● **EXERCISE PROMPT**
The answer must be an exact copy of every entry, with no pictures in it.

● **RECORDS SHOWN**
%%
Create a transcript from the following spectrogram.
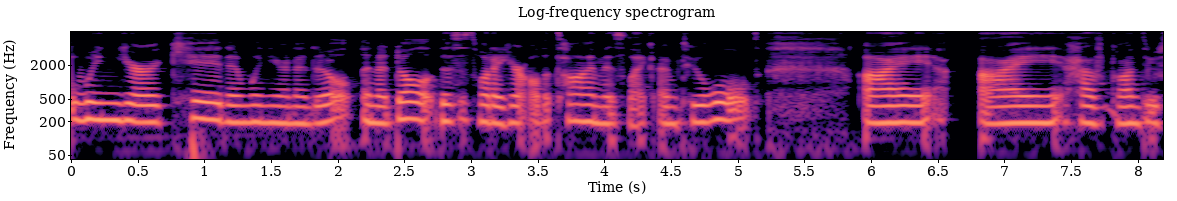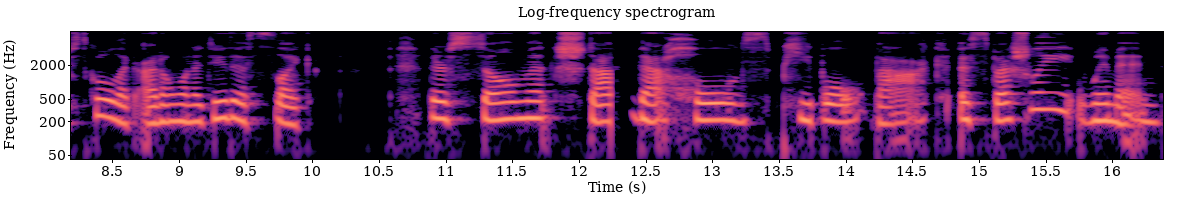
When you're a kid and when you're an adult, an adult, this is what I hear all the time is like I'm too old. I I have gone through school. Like, I don't want to do this. Like, there's so much stuff that holds people back, especially women.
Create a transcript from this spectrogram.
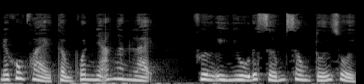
nếu không phải Thẩm Quân Nhã ngăn lại, Phương Y Nhu đã sớm xông tới rồi.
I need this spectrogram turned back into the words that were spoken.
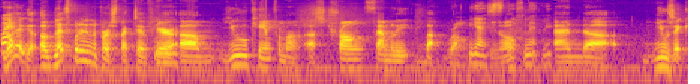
Go ahead. Uh, let's put it into perspective here. Mm-hmm. Um, you came from a, a strong family background. Yes, you know, definitely. And uh, music.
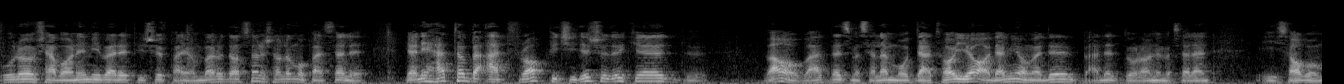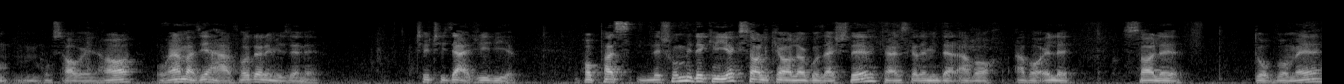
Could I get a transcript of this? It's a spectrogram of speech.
او رو شبانه می‌بره پیش پیامبر و داستانش حالا مفصله. یعنی حتی به اطراف پیچیده شده که واو بعد از مثلا مدت ها یه آدمی آمده بعد از دوران مثلا عیسی و موسی و اینها اونم از این حرفا داره می‌زنه. چه چیز عجیبیه. خب پس نشون میده که یک سال که حالا گذشته که ارز کردم در اوائل سال دومه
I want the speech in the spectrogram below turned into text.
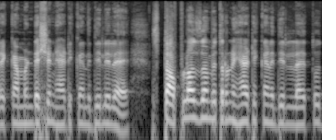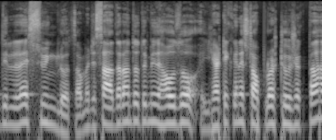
रेकमेंडेशन ह्या ठिकाणी दिलेलं आहे. स्टॉप लॉस जो मित्रांनो ह्या ठिकाणी दिलेला आहे तो दिलेला आहे स्विंग लोचा म्हणजे साधारणतः तुम्ही हा जो ह्या ठिकाणी स्टॉप लॉस ठेवू शकता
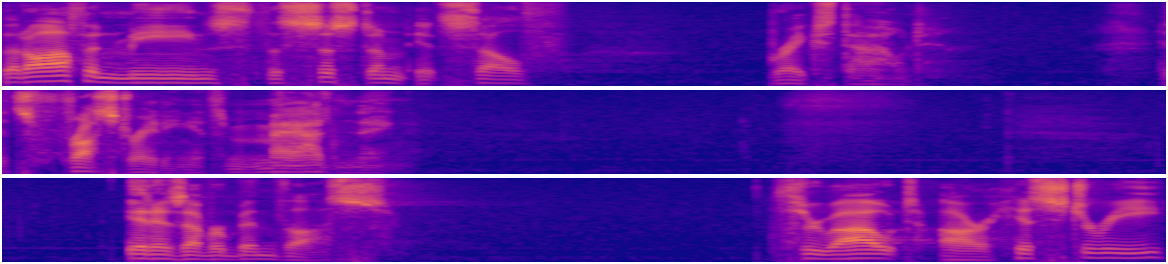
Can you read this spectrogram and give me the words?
that often means the system itself breaks down. It's frustrating, it's maddening. It has ever been thus. Throughout our history,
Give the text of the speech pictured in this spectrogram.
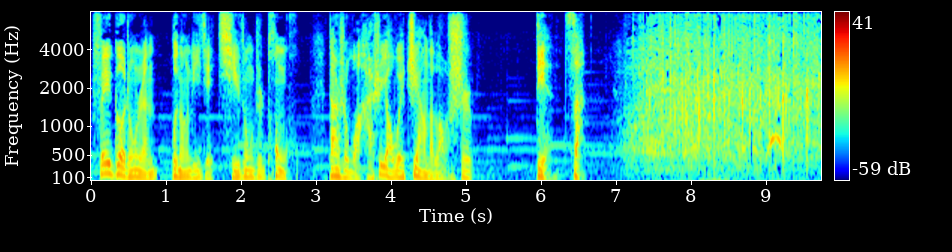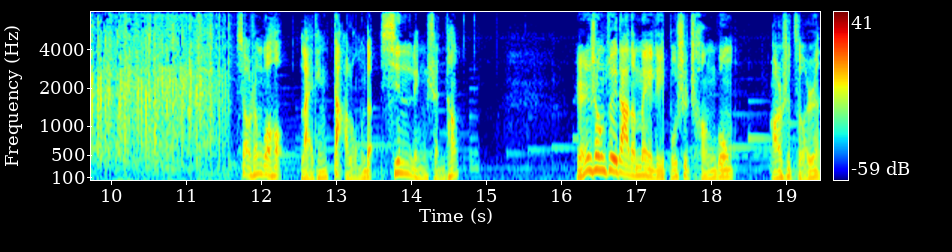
非各种人不能理解其中之痛苦，但是我还是要为这样的老师点赞。笑声过后，来听大龙的心灵神汤。人生最大的魅力不是成功，而是责任；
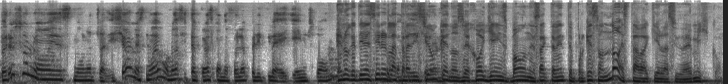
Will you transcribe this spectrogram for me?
pero eso no es no una tradición, es nuevo, ¿no? Si te acuerdas cuando fue la película de James Bond. Es lo que te iba a decir, es la tradición que nos dejó James Bond, exactamente, porque eso no estaba aquí en la Ciudad de México.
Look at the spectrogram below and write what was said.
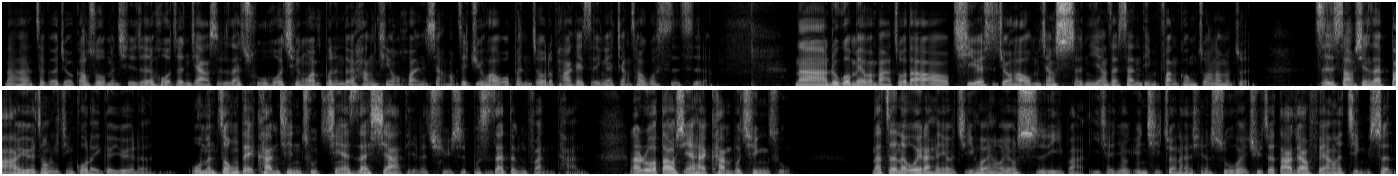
那这个就告诉我们，其实这是货真价实在出货，千万不能对行情有幻想哦。这句话我本周的 podcast 应该讲超过四次了。那如果没有办法做到七月十九号，我们像神一样在山顶放空抓那么准，至少现在八月中已经过了一个月了，我们总得看清楚，现在是在下跌的趋势，不是在等反弹。那如果到现在还看不清楚，那真的未来很有机会哈，用实力把以前用运气赚来的钱输回去，这大家非常的谨慎。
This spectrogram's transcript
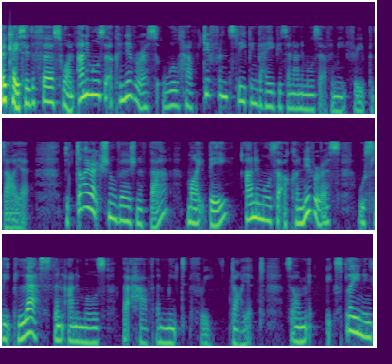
Okay, so the first one, animals that are carnivorous will have different sleeping behaviours than animals that have a meat-free diet. The directional version of that might be animals that are carnivorous will sleep less than animals that have a meat-free diet. So I'm explaining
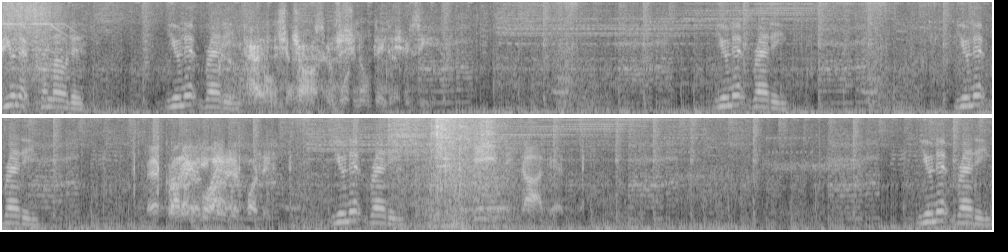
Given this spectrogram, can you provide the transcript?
Unit promoted. Unit ready. Positional data received. Unit ready. Unit ready. Aircraft squad reporting. Unit ready. Easy target. Unit ready.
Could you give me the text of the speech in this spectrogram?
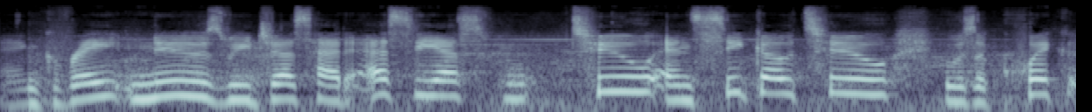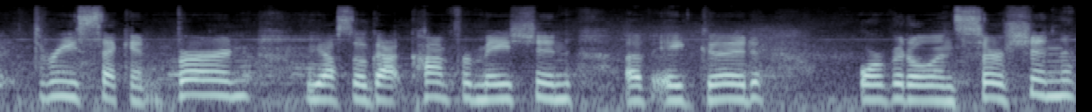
And great news, we just had SES 2 and SECO 2. It was a quick three second burn. We also got confirmation of a good orbital insertion.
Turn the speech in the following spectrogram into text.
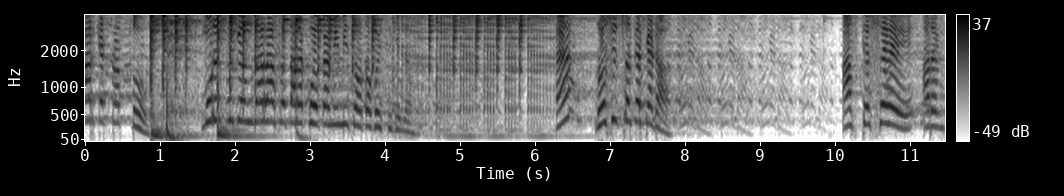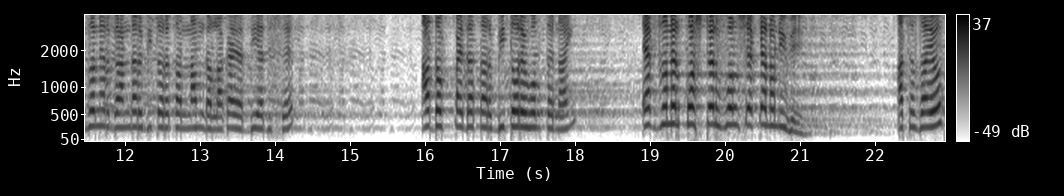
মার্কেট প্রাপ্ত। মুরব্বীগণ যারা আছে তারা কোক আমি মিস অত কইছি কিনা? হ্যাঁ? রশিদ সরকার কেডা? আজকে সে আরেকজনের গান্ডার ভিতরে তার নামটা লাগাইয়া দিয়া দিছে। আদব কায়দা তার ভিতরে বলতে নাই। একজনের কষ্টের ফল সে কেন নিবে? আচ্ছা যাই হোক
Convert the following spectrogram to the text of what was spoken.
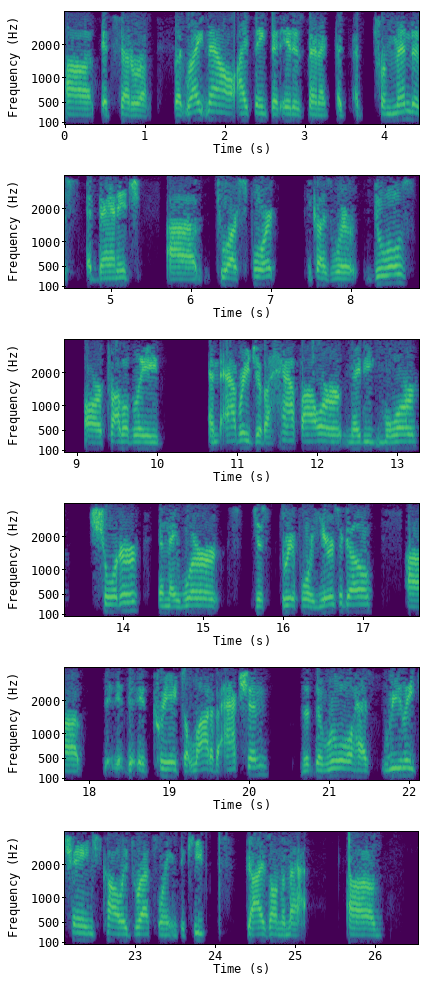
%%
● **RESULT FOR THIS TASK**
Create a transcript from the following spectrogram.
When you're a kid and when you're an adult, an adult, this is what I hear all the time is like I'm too old. I I have gone through school. Like, I don't want to do this. Like, there's so much stuff that holds people back, especially women.
Create a transcript from this spectrogram.
nếu không phải Thẩm Quân Nhã ngăn lại, Phương Y Nhu đã sớm xông tới rồi.
I need this spectrogram turned back into the words that were spoken.
Go ahead. Uh, let's put it into perspective here. Mm-hmm. Um, you came from a, a strong family background. Yes, you know, definitely. And uh, music.
Could I get a transcript of this? It's a spectrogram of speech.
او رو شبانه می‌بره پیش پیامبر و داستانش حالا مفصله. یعنی حتی به اطراف پیچیده شده که واو بعد از مثلا مدت ها یه آدمی آمده بعد از دوران مثلا عیسی و موسی و اینها اونم از این حرفا داره می‌زنه. چه چیز عجیبیه. خب پس نشون میده که یک سال که حالا گذشته که ارز کردم در اوائل سال دومه
I want the speech in the spectrogram below turned into text.
रेकमेंडेशन ह्या ठिकाणी दिलेलं आहे. स्टॉप लॉस जो मित्रांनो ह्या ठिकाणी दिलेला आहे तो दिलेला आहे स्विंग लोचा म्हणजे साधारणतः तुम्ही हा जो ह्या ठिकाणी स्टॉप लॉस ठेवू शकता
Can you read this spectrogram and give me the words?
that often means the system itself breaks down. It's frustrating, it's maddening. It has ever been thus. Throughout our history,
Give the text of the speech pictured in this spectrogram.
非各种人不能理解其中之痛苦，但是我还是要为这样的老师点赞。笑声过后，来听大龙的心灵神汤。人生最大的魅力不是成功，而是责任；
Will you transcribe this spectrogram for me?
pero eso no es no una tradición, es nuevo, ¿no? Si te acuerdas cuando fue la película de James Bond. Es lo que te iba a decir, es la tradición que nos dejó James Bond, exactamente, porque eso no estaba aquí en la Ciudad de México.
Look at the spectrogram below and write what was said.
那这个就告诉我们，其实这是货真价实在出货，千万不能对行情有幻想哦。这句话我本周的 podcast 应该讲超过四次了。那如果没有办法做到七月十九号，我们像神一样在山顶放空抓那么准，至少现在八月中已经过了一个月了，我们总得看清楚，现在是在下跌的趋势，不是在等反弹。那如果到现在还看不清楚，那真的未来很有机会哈，用实力把以前用运气赚来的钱输回去，这大家非常的谨慎。
This spectrogram's transcript
Okay, so the first one, animals that are carnivorous will have different sleeping behaviours than animals that have a meat-free diet. The directional version of that might be animals that are carnivorous will sleep less than animals that have a meat-free diet. So I'm explaining
Given this spectrogram, can you provide the transcript?
Unit promoted. Unit ready. Positional data received. Unit ready. Unit ready. Aircraft squad reporting. Unit ready. Easy target. Unit ready.
Could you give me the text of the speech in this spectrogram?
And great news, we just had SES 2 and SECO 2. It was a quick three second burn. We also got confirmation of a good orbital insertion.
Turn the speech in the following spectrogram into text.
মার্কেট প্রাপ্ত। মুরব্বীগণ যারা আছে তারা কোক আমি মিস অত কইছি কিনা? হ্যাঁ? রশিদ সরকার কেডা? আজকে সে আরেকজনের গান্ডার ভিতরে তার নামটা লাগাইয়া দিয়া দিছে। আদব কায়দা তার ভিতরে বলতে নাই। একজনের কষ্টের ফল সে কেন নিবে? আচ্ছা যাই হোক
Convert the following spectrogram to the text of what was spoken.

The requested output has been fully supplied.